‘Though a fatality seems to have attended poor White on his last cruise, yet his conduct has been so evidently clever that it is a pity that he should remain idle.’   

This last incident only brings further problems for although at first the crew seemed happy to sail again with Captain White, on reflection, they obviously thought better of it. A post script to the same letter reads:

‘Captain White has just now sent a note signifying that his men have altered their minds and do not incline to proceed on another cruise on [account] the ill fortune which has hitherto attended them’ Earl and Hodgson 21 Jul 1780 [HALS Ref: D/EP/F 310/39/13].

It should be explained that the authorization (Letter of Marque) to attack enemy ships meant that, in the event of the capture of a privateer, the crew would be treated as prisoners of war. However to attack a neutral vessel was piracy: a capital offence. This might also have reflected badly on the Earl’s reputation and he would probably have been mightily relieved when the report turned out to be false.   

In view of the above there was, of course, a further delay.

‘My Lord, By our last Respects your Lordship will have seen Captain White’s sentiments in regard to fitting out the Tartar for another cruise, which arose from his fear of not being able to find a proper crew on account of the number of Privateers in Port, on further consideration he is in hopes to superate all these difficulties, and is determined to try his fortune once more for a cruise of four or six months as the owners may think proper. We hope this Resolution will meet with your approbation, and in due time we shall we shall inform your Lordship of our proceedings’. Earl and Hodgson 4 Sep 1780 [HALS Ref: D/EP/F 310/39/14]   

This meant that it was October before Captain White was re-provisioned and back at sea.   

‘My Lord, Our last informed your Lordship the departure of Captain White of whom we have since had no intelligence and his accounts being all discharged we lose no time inlaying before your Lordship a copy of his outfit, the balance of which is £4016 in our favour, and your Lordships account has debt of £502 which you will be pleased to reimburse us as may be most convenient. 

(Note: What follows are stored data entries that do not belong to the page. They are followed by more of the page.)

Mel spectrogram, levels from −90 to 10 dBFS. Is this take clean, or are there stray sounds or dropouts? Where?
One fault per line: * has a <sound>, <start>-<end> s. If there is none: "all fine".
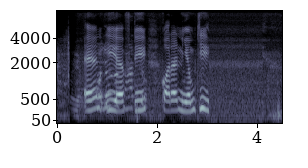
all fine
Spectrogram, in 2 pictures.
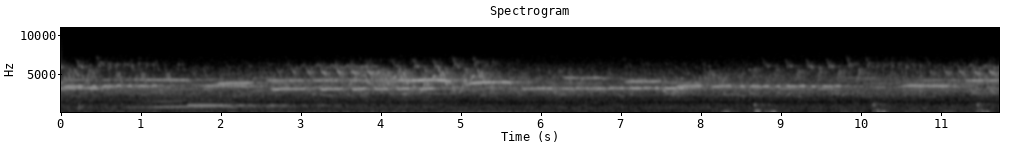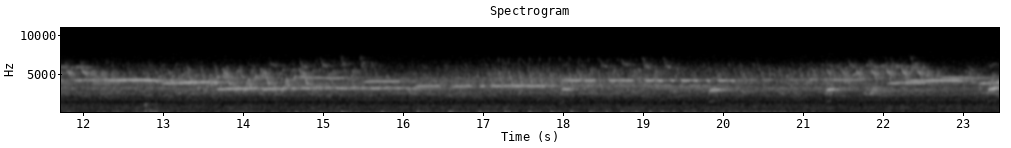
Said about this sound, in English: Hear those peeps? They're coming from an aptly named spring peeper. It's a tiny orange frog. By itself, this male isn't too loud, but at night when males call together, the chorus can be deafening.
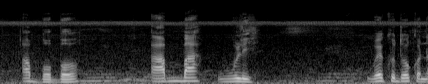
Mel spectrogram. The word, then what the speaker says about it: Abobo Baoulé: La cérémonie de lancement officielle s'est tenue ce jeudi à Abobo Baoulé, déformation du nom d'origine du village. La prononciation c'est Abobo Abaoulé.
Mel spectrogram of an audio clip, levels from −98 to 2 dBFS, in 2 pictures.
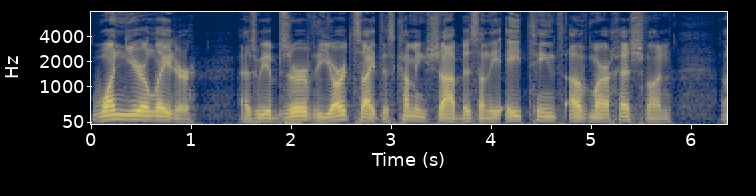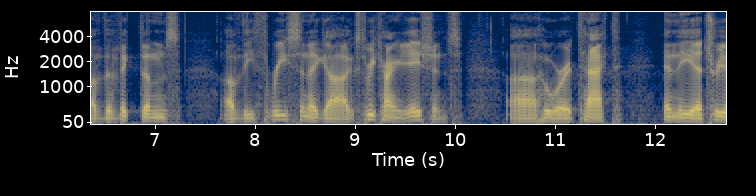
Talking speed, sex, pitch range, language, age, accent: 160 wpm, male, 85-105 Hz, English, 40-59, American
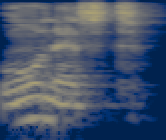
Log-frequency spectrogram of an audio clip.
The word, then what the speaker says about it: honest: pronunciado alecrim h hotel só que quando eu falo honesto e também inicia por h eu não pronuncio aí eu uso ela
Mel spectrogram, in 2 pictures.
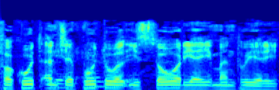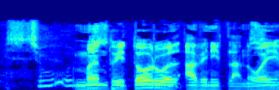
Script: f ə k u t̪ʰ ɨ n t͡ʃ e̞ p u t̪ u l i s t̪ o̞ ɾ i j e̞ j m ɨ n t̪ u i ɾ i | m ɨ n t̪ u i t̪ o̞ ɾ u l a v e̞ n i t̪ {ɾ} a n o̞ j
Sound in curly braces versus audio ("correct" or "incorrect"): incorrect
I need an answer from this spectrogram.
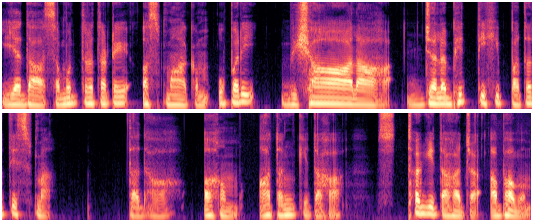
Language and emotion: Sanskrit, fearful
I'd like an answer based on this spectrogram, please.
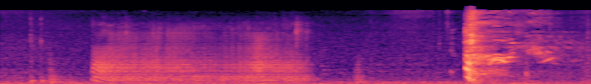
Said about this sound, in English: So keep in mind, she's just staring at the camera, lets out the fart, and then you hear her break down in laughter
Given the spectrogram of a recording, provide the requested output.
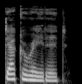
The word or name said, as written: decorated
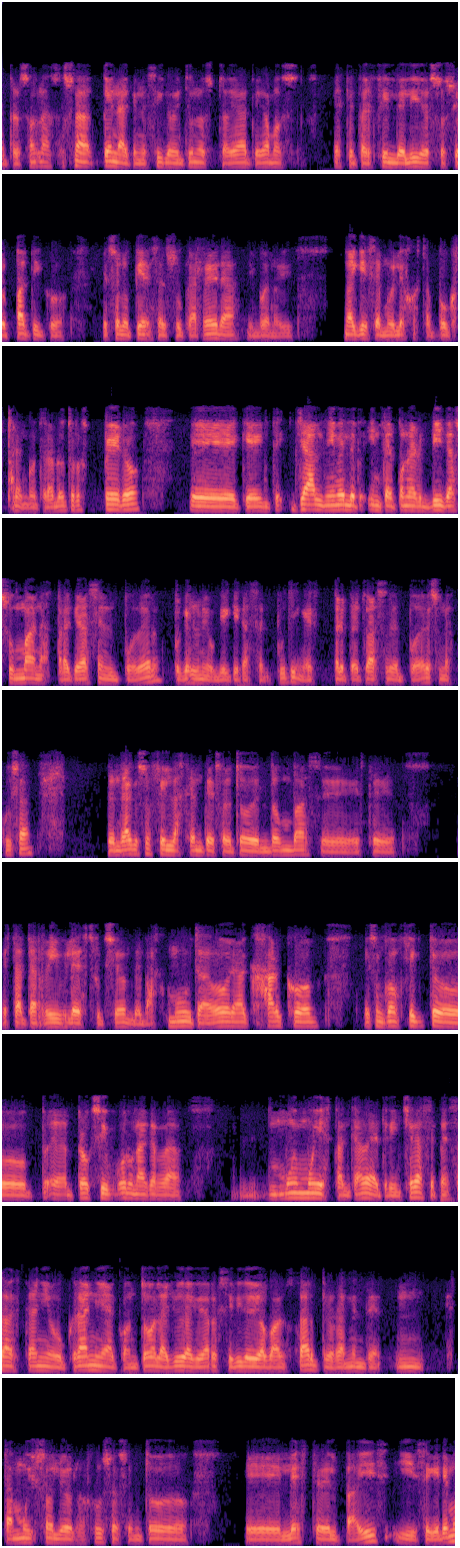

By Letters just received from Civitavecchia we find a French Tartan [a small one masted vessel with a large lateen sail and a foresail] was put in there by stress of weather bound from Tunis for Marseilles laden with wool and Pot Ash, and Captain White has been very unlucky not to fall in with it. As all advices from the Levant agree that the French carry on a great trade without any fear of English Cruizers we hope she will meet with success to repay us for our trouble. We are respectfully my Lord, your Lordships most obedient servants’.  Earle and Hodgson 18 Oct 1780 [HALS Ref: D/EP/F/310/39/15]     

Meanwhile the ‘Earl Cowper’ having been released has arrived at Leghorn, and after some delay is being fitted out for another voyage.

‘You will have heard of the release of your namesake; I hope she is by this time at Leghorn. The agent and other owners at Leghorn have been strangely remiss in neither sending credit, nor instructions for fitting her out. I have however sent both to Messrs Earl & Hodgson and hope they will lose no time in putting to sea. If she gets as much honor and profit as [The Fame] has done, she will make up for all. I am in hopes that the Court in Turin will oblige the French Canons to refund our loss in provisions and stores. I flatter myself that the Tartar will now make a figure; she cannot have a better man than the present Commander’.George Forbes, Welbeck Street, London, 10 Nov 1780 [HALS Ref: D/EP/F310/46/6]   

By early 1781, the ‘Earl Cowper’ is ready to sail once more, and those concerned are clearly anxious for success.

’I join with your Lordship in opinion that there will be good pickings for the privateers as soon as Letters of Marque are taken out for them against the Dutch, 18 or 20 ships are expected at this point from the Levant and west, most of them rich, Scarnichia went down to Mahon, but by this I imagine he is at sea again and I hope will meet with good success’. Francis Jermy, Jan 15 1781 [HALS Ref: D/EP/F/310/39/17A]

Would Lord Cowper see a return on his investment at last?

This page was added on 14/11/2010.

Add your comment about this page

Your email address will not be published. Required fields are marked *

Start the ball rolling by posting a comment on this page!